by Icy Norman

Although we sometimes think of farm and factory as antithetical, many people moved easily between the two. Icy Norman grew up in North Carolina, the daughter of a miner. As a young woman she worked long hours in a textile mill, but she also helped with the farm chores, especially seasonal chores like the corn shucking described here. In this excerpt from a 1979 interview conducted by the Southern Oral History Program at the University of North Carolina, she recalled family and friends rolling up the rug for dances and parties when the day’s work was done.

Listen to Audio:

Icy Norman: We have wheat, we have rye, and then, while we gathered all of our corn, we’d cut them tops. Now, I was working in a shoe factory then. You was, too. Barney wasn’t there. He was somewhere in Roanoke. And me and him, we’d work till 6: 00. We’d come home, momma would have supper on the table. And that’s the only time my daddy would ever let me wear a pair of overalls—

Interviewer: Oh, really?

Icy Norman: —would be when I was cutting tops or pulling fodder. He’d let me wear a pair of Barney’s overalls and tie them around the ankles on account of snakes.

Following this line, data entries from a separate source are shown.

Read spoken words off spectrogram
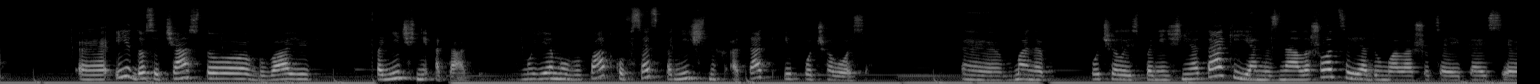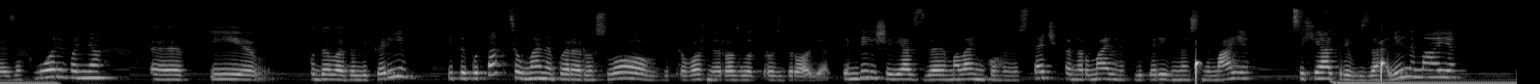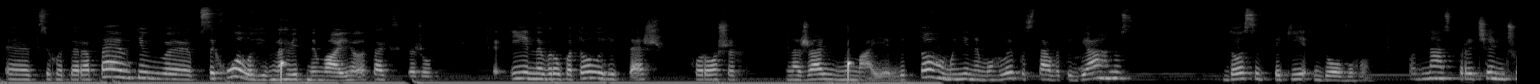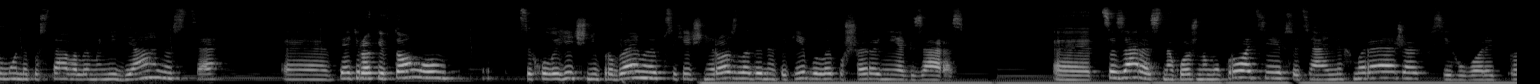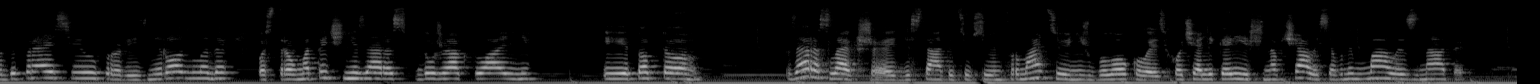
е, і досить часто бувають панічні атаки. В моєму випадку все з панічних атак і почалося. Е, В мене почались панічні атаки, я не знала, що це. Я думала, що це якесь е, захворювання, е, і ходила до лікарів. І, типу, так це в мене переросло в тривожний розлад про здоров'я. Тим більше я з маленького містечка, нормальних лікарів в нас немає, психіатрів взагалі немає, е, психотерапевтів, психологів навіть немає, отак скажу. І невропатологів теж хороших на жаль, немає. Від того мені не могли поставити діагноз досить таки довго. Одна з причин, чому не поставили мені діагноз, це е, 5 років тому психологічні проблеми, психічні розлади не такі були поширені, як зараз. Е, Це зараз на кожному кроці, в соціальних мережах, всі говорять про депресію, про різні розлади, посттравматичні зараз дуже актуальні. І тобто Зараз легше дістати цю всю інформацію, ніж було колись. Хоча лікарі ж навчалися, вони мали знати,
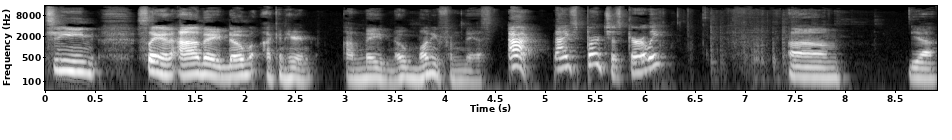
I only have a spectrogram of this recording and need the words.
Gene saying, I made no, I can hear him. I made no money from this. Ah, nice purchase, girly. Um, Yeah.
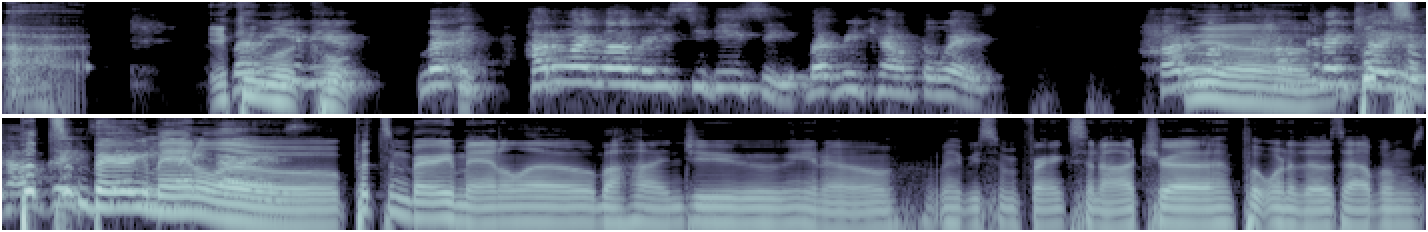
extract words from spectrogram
Uh, it let can look cool. you. Let, how do I love ACDC? Let me count the ways. How do The, I? How can I tell put you some, how put some Barry is? Manilow, put some Barry Manilow behind you. You know, maybe some Frank Sinatra. Put one of those albums.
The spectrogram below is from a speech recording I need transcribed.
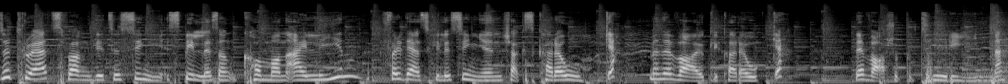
Så tror jeg jeg tvang de til å synge, spille sånn Come On Eileen, fordi jeg skulle synge en slags karaoke. Men det var jo ikke karaoke. Det var så på trynet.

Well, me and Dewey, we would come in at 6: 00. Well, you know, in fall of the year, at 6: 00, it’s dark. And we’d go out there and we’d cut tops and tie them tops and pull fodder by the moonlight, till 11: 00 and 12: 00 of the night to take care of our fodder and stuff for the cows and the horses. And then we’d go pull the corn. And then they’d have corn-shucking. Now, that’s when you’d have a good time. They’d have a pile of corn bigger than this high, piled up, and they’d shuck that corn. And the mothers would all wave. If it was at dinnertime, they’d cook dinner. And at suppertime, another neighbor would cook supper, you know, and all of us young—

Then after the corn-shucking, well, they’d give us young people a dance. And that was a lot of fun. Then they’d have quilting. People would gather, you know, and have quilting at different houses. And it would be the same way. They’d cook a big dinner, a big supper. And after everybody was through, eat and everything, they’d pull everything back and the young people would have a little square dance.

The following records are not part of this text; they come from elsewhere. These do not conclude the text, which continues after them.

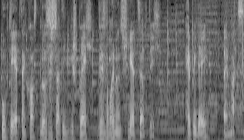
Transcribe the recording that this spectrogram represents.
Buch dir jetzt ein kostenloses Strategiegespräch. Wir freuen uns schon jetzt auf dich. Happy Day, dein Max.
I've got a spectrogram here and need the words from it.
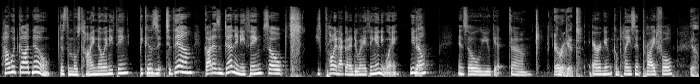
How would God know? Does the Most High know anything? Because to them, God hasn't done anything, so pfft, he's probably not going to do anything anyway, you know? Yeah. And so you get um, Arrogant. arrogant, complacent, prideful. Yeah.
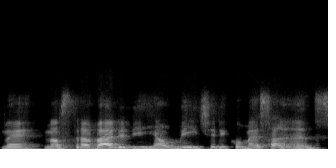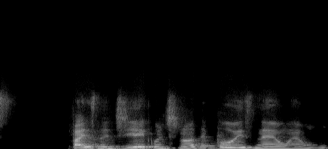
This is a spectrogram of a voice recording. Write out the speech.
né? Nosso trabalho, ele realmente ele começa antes, faz no dia e continua depois, né? É um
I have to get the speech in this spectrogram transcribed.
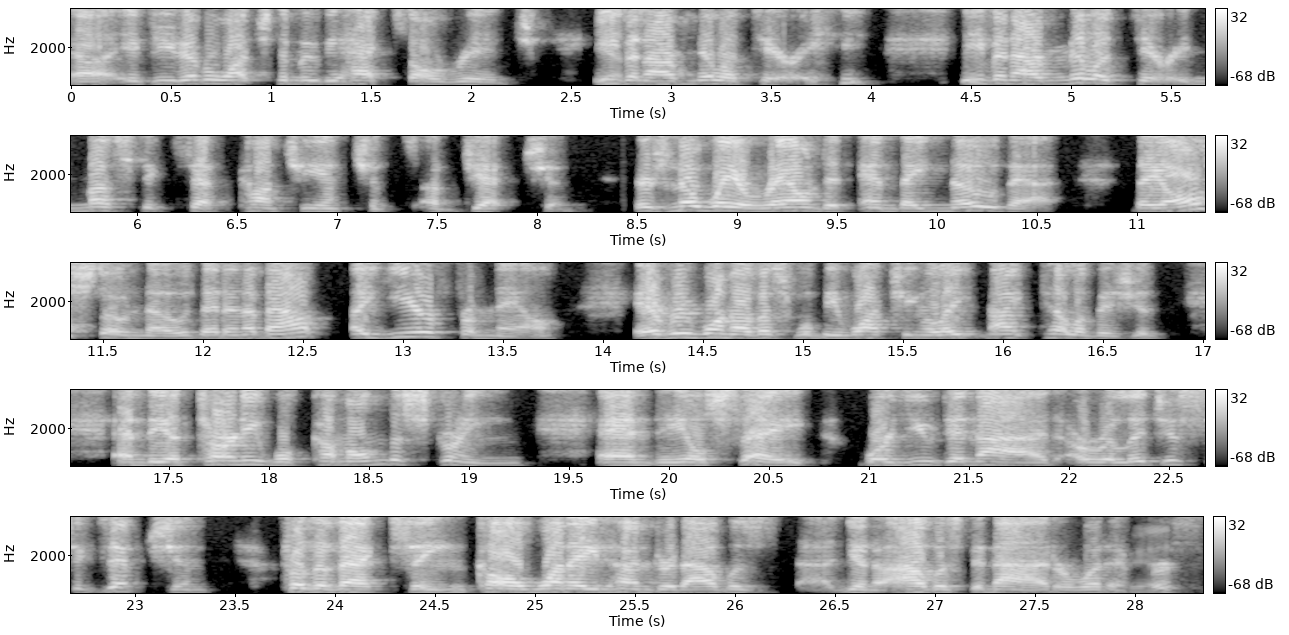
Uh, if you've ever watched the movie hacksaw ridge Yes. Even our military, even our military must accept conscientious objection. There's no way around it, and they know that. They also know that in about a year from now, every one of us will be watching late night television, and the attorney will come on the screen and he'll say, Were you denied a religious exemption for the vaccine? Call 1 800 I was, you know, I was denied or whatever. Yes.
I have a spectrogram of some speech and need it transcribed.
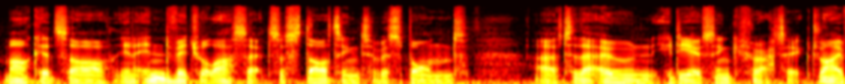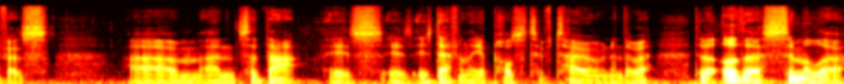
markets are, you know, individual assets are starting to respond uh, to their own idiosyncratic drivers. Um, and so that is, is, is definitely a positive tone. And there are there are other similar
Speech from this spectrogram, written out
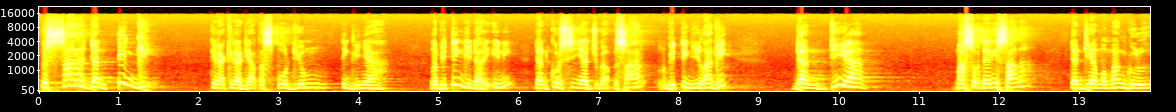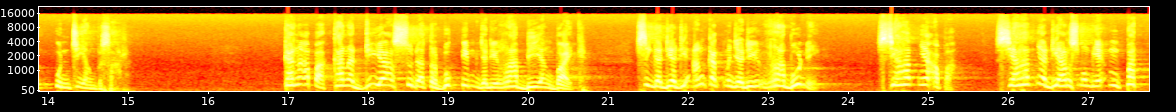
besar dan tinggi. Kira-kira di atas podium tingginya lebih tinggi dari ini. Dan kursinya juga besar, lebih tinggi lagi. Dan dia masuk dari sana dan dia memanggul kunci yang besar. Karena apa? Karena dia sudah terbukti menjadi rabi yang baik. Sehingga dia diangkat menjadi rabuni. Syaratnya apa? Syaratnya dia harus mempunyai empat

Source: Oral history courtesy of Southern Historical Collection, Wilson Library, University Of North Carolina at Chapel Hill.

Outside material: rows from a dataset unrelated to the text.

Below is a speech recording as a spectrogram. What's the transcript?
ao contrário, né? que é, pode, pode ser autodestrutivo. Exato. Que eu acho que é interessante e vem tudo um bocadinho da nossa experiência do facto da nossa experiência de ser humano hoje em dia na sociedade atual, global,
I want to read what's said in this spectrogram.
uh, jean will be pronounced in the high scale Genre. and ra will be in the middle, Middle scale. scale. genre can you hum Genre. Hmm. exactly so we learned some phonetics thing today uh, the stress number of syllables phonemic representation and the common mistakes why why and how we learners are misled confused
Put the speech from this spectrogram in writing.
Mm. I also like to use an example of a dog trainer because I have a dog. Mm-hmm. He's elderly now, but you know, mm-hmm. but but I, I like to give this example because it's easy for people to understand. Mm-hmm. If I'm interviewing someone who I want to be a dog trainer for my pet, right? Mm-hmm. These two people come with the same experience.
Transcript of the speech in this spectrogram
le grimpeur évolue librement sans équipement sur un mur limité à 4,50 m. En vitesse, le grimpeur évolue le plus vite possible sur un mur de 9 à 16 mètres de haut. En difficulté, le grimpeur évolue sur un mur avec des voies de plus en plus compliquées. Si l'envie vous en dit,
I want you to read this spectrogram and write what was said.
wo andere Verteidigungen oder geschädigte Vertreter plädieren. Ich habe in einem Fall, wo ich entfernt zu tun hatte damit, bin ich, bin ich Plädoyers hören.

See Also:Saturday Night on the Range: Rural Life in World War I Era Montana
Good Neighbors and Bad: Religious Differences on the Plains in the Early 20th century